“OK,” Robert replied. “I’ve got a better idea.” He led Chip to an all-male bookstore on a nearby side street and paid $20 so they could pass through a turnstile into a back room, where a handful of bored men paced up and down a dark hallway feigning disinterest as they inspected the new arrivals. He led Chip into a private booth and locked the door behind them. “Welcome to paradise!”
In the dark, Chip carefully lowered his briefcase onto the floor, hung the jacket of his Paul Stuart suit on something protruding from the wall, and turned to his friend. “That’s exactly what it is, Robert.” They made as much love as they could manage standing up in a space no bigger than the bedroom closet back at 1225 Park Avenue. By the time they stopped to catch their breath, he had made up his mind.
“Tonight I’m going to tell my wife I’m in love with you.”
“That’s absurd,” Robert replied, the experienced, sensible man again. “She’ll throw you out and you’ll be nowhere. And I can’t do the same thing, so what good would that do?” But he would not be deterred.
“All great ideas seem absurd at first. Maybe you don’t feel the same way I do, but if you did, you’d know it was our manifest destiny to be together.” He resumed kissing his prize until Robert broke free from his grip to lay out a more sensible plan.
“All I’m saying is it’s going to take me time to think this all through. I’ve got to move slowly. Please move slowly, too. Please don’t tell your wife just yet.”
Chip knew Robert’s words made sense, but his emotions were now in charge. He remembered the time he was desperate to own a ten-speed bike. His parents had promised to get it for him for his 12th birthday, but since that was three long months away, he went right out and bought the bike himself, getting his hands on $100 by selling the family’s collection of Hardy Boys books from the 1930s. He had no idea the books were worth well over $1,000. His parents were furious when they discovered what he had done, but he suffered their anger gladly because he had to have that bike. And now he had to have Robert.
Marching up Park Avenue, he ignored Robert’s warning and rehearsed what to say. He wasn’t doing this for Robert; he had to come clean with Sally and make a fresh start. As he waited to cross at 86th Street, he thought about how this one conversation would change everything in his life. How his parents and the rest of the family would eventually have to know the truth about him, too. How his life at work might change forever. How his whole circle of friends might have to be taken apart and rebuilt from scratch. But at the end of the nightmarish changes, there would be Robert and happiness.

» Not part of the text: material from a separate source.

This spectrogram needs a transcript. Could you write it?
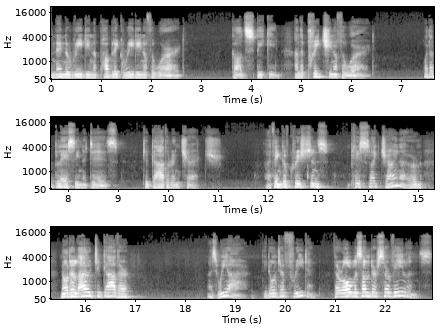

As he unlocked the door to their apartment, he started to shake as if he were about to speak in public. Holding the image of Robert firmly in his mind, he closed the door behind him and practiced his opening line. Before he could finish collecting his thoughts, Sally came rushing out of the kitchen smiling more sweetly than ever before, took his hand, and led him to the sofa to share some big news. He looked at her nervously.

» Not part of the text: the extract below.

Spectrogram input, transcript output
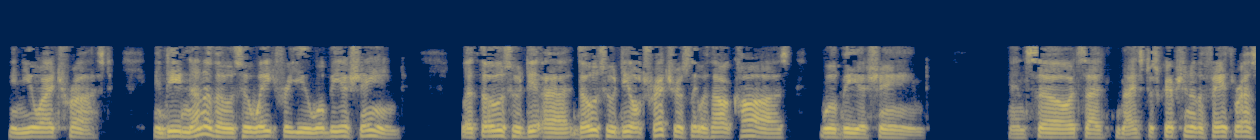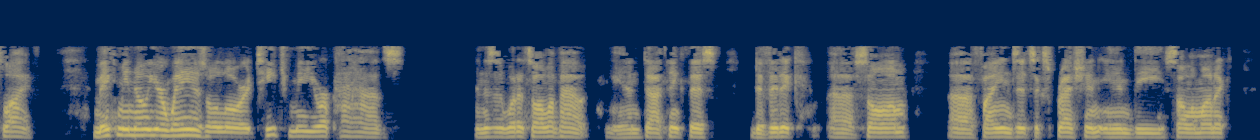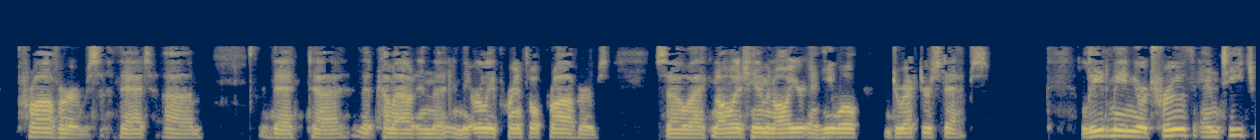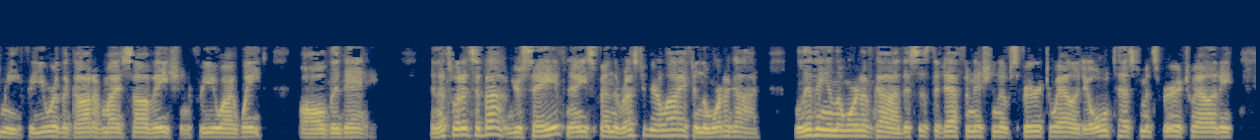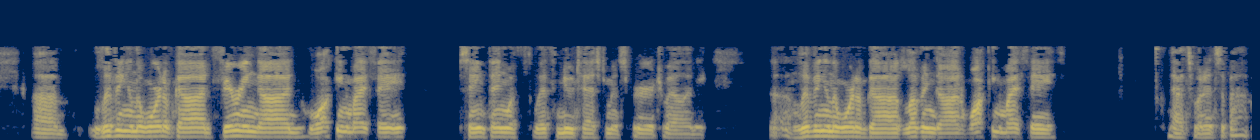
In you I trust. Indeed, none of those who wait for you will be ashamed. Let those who, de- uh, those who deal treacherously without cause will be ashamed. And so it's a nice description of the faith rest life. Make me know your ways, O Lord. Teach me your paths. And this is what it's all about. And I think this Davidic uh, psalm uh, finds its expression in the Solomonic proverbs that um, that uh, that come out in the in the early parental proverbs. So acknowledge Him in all your, and He will direct your steps. Lead me in your truth and teach me, for you are the God of my salvation. For you I wait all the day. And that's what it's about. You're saved. Now you spend the rest of your life in the Word of God, living in the Word of God. This is the definition of spirituality, Old Testament spirituality, um, living in the Word of God, fearing God, walking by faith. Same thing with, with New Testament spirituality. Uh, living in the Word of God, loving God, walking by faith. That's what it's about.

“Chip, I just got off the phone with Doctor Max.” She looked right into his eyes. “We’re going to have a baby. I’m six weeks pregnant. Isn’t that wonderful?” As the words sank in, he envisioned a moving van transporting all their worldly possessions up to Bronxville, leaving the park and Robert behind—and his heart sank, too. He wanted Robert, not Sally, but he couldn’t even think about abandoning his wife now that a baby was entering the picture. He might have to wait until the baby was grown up. Would Robert wait that long? Could he wait that long? Then he thought about Sally, dear Sally, the woman who loved him more than anyone else in the world. And he thought about the little being growing inside her even as she broke the news, picturing a perfect little person folded up, eager to come out and join its parents. Hadn’t he always wanted to be a father? Couldn’t this work?

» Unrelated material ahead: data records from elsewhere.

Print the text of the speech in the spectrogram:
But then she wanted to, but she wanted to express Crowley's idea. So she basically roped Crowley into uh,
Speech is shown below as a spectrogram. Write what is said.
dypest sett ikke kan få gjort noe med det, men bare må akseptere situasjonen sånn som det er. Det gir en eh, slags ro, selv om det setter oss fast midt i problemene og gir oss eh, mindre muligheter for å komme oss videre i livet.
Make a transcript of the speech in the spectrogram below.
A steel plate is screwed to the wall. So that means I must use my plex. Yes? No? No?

He looked back into Sally’s eyes and said flatly, “Yes, sweetheart, that’s wonderful.”